WRITTEN by KELLY FERNANDEZ, KHARISSA KENNER AND HAL SCHRIEVE
Happy Halloween! The world is full of existential dread, and nothing encapsulates that better than Japanese horror manga! Themes of oppressive evil, inescapable death, and environmental devastation caused by inexplicable dark spirits and the consequences of human error abound. Very on topic and relevant; very spooky. For teenagers who like American horror comics or movies, or saw The Grudge and want to explore material in a similar vein, there’s no better place to start than these titles.
Uzumaki, possibly the most internationally famous Japanese horror manga, takes place in a small rural town where its people are being taken over by a strange curse that creates paranoia and an obsession with spiral patterns. The story plays with a traditional horror trope in Japanese manga: the idea of there being no escape from the spreading evil. Themes of post war and alienation are evident; the town is wiped off the map as the insanity grows. Uzumaki’s surreal, disturbing, and detailed images provoke shock. Meanwhile, the plot itself builds a slow, deliberate suspense to keep readers on edge.
Mizuki’s Kitaro features a powerful ghost/monster boy who uses his abilities for good. He protects humans from monsters, spirits and other non Japanese creatures such as Dracula. Kitaro is intended for a younger audience, but serves as an introduction to spooky monster tales, cutesy horror, and Japanese folklore (the English edition includes a monster glossary). The manga features some light body horror –Kitaro’s father is an eyeball–and some detailed, ghastly imagery. There is some slapstick violence that would appeal to those who love cartoony, classic manga.
Umezu’s psychological horror The Drifting Classroom involves a small-town elementary school that is transported into a desert-like dimension where there is no food, water or civilization. The series contains many story arcs. The main character, a young student, survives each terrifying incident to tell the story to others; there are themes of postwar social destruction in the apocalyptic setting. Umezu incorporates extremely violent and bloody imagery, disturbing visuals (ex. Black doll eyes and wide screaming mouths) to make for a heart-pounding horror manga.
School Zone centers around a school that is haunted by 13 ghosts. The main character, a young boy, is possessed by a single benevolent ghost who charges him with putting the other ghosts to rest to free the school from its curse. Inuki’s grotesque and detailed visuals are cute, yet are still effective for shock value. The manga takes on themes of cruelty and bullying among adolescents; plot arcs are full of vengeful spirits, violent deaths, and psychological horror.
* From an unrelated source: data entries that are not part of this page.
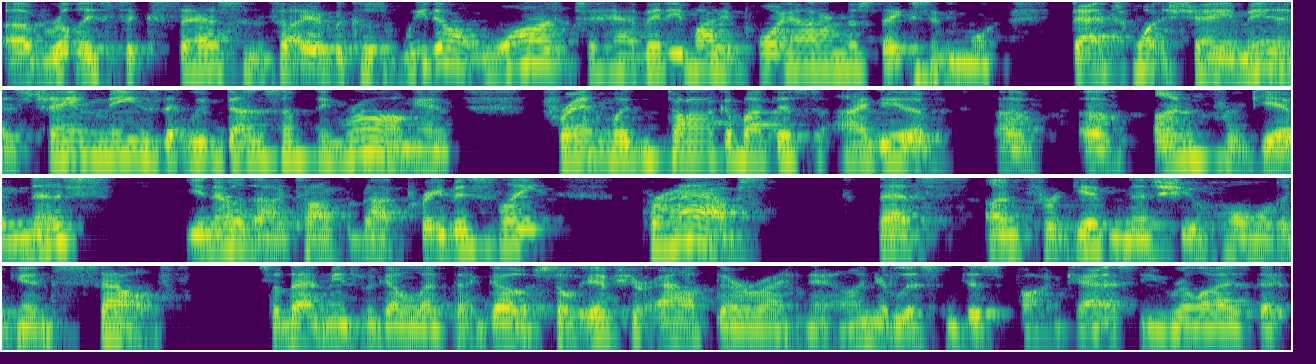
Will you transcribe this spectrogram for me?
of really success and failure because we don't want to have anybody point out our mistakes anymore. That's what shame is. Shame means that we've done something wrong. And friend would talk about this idea of, of, of unforgiveness, you know, that I talked about previously. Perhaps that's unforgiveness you hold against self. So that means we got to let that go. So if you're out there right now and you're listening to this podcast and you realize that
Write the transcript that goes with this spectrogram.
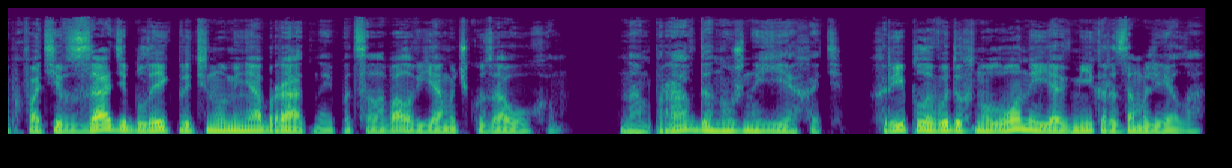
Обхватив сзади, Блейк притянул меня обратно и поцеловал в ямочку за ухом. «Нам правда нужно ехать». Хрипло выдохнул он, и я вмиг разомлела.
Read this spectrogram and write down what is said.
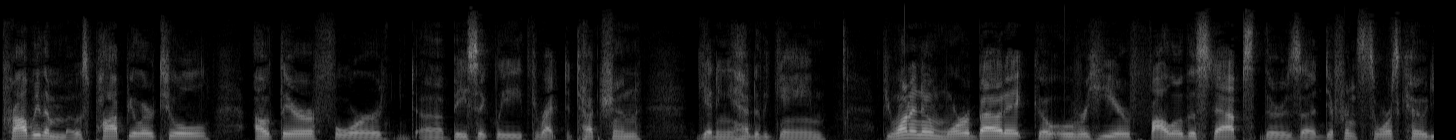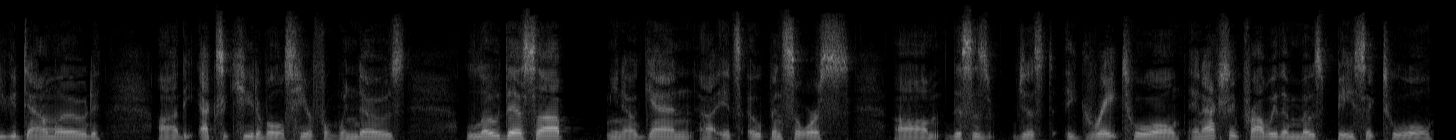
probably the most popular tool out there for uh, basically threat detection, getting ahead of the game. If you want to know more about it, go over here, follow the steps. There's a different source code you could download. Uh, the executables here for Windows. Load this up, you know, again, uh, it's open source. Um, this is just a great tool and actually probably the most basic tool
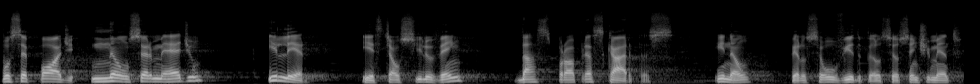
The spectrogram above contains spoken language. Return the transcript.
você pode não ser médium e ler. Este auxílio vem das próprias cartas e não pelo seu ouvido, pelo seu sentimento,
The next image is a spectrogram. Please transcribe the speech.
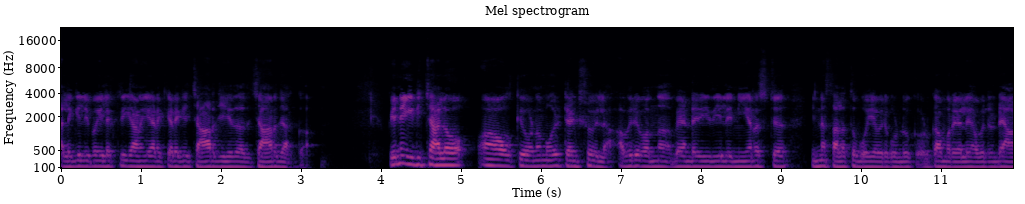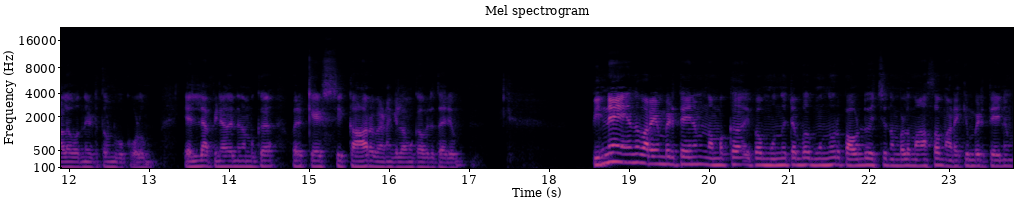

Tomoya Takashima’s Yamishibai is an anime horror anthology stylistically based on traditional Japanese street theater. In every episode, a mysterious old man tells a scary story to the neighborhood children. Yamishibai’s slow paced stories are inspired by urban legends, myth and yokai (spirit monsters/paranormal entities). The main character within the old man’s story is often traumatized, dies, or their fate is completely unknown. The creepy soundtrack builds suspense and adds fear to the frightening images and jump scares.
Bryce, Mio and Jason Davis (2010). Overview of Manga Genres in T. Johnson-Woods (ed.), Manga: An Anthology. New York, NY: Consortium Publishing, pp. 34-55.
Bush, L.C (2001). “Manga” in Asian Horror Encyclopedia. San Jose, CA: Writer’s Club Press. Pp. 117-120.
Lu, A. (2002). Horror Japanese-style. Film Comment, 38(1), 38. Retrieved from https://search-proquest-com.queens.ezproxy.cuny.edu/docview/1703127?accountid=13379&rfr_id=info%3Axri%2Fsid%3Aprimo
Martin, D. (2009). Japan’s Blair Witch: Restraint, Maturity, and Generic Canons in the British Critical Reception of Ring. Cinema Journal, Volume 48(3), 35-51. University of Texas Press. Retrieved from https://muse-jhu-edu.queens.ezproxy.cuny.edu/article/265922
Thompson, J. (2010). The History of Horror Manga in Manga: A Complete Guide. New York, NY: Ballantine Books.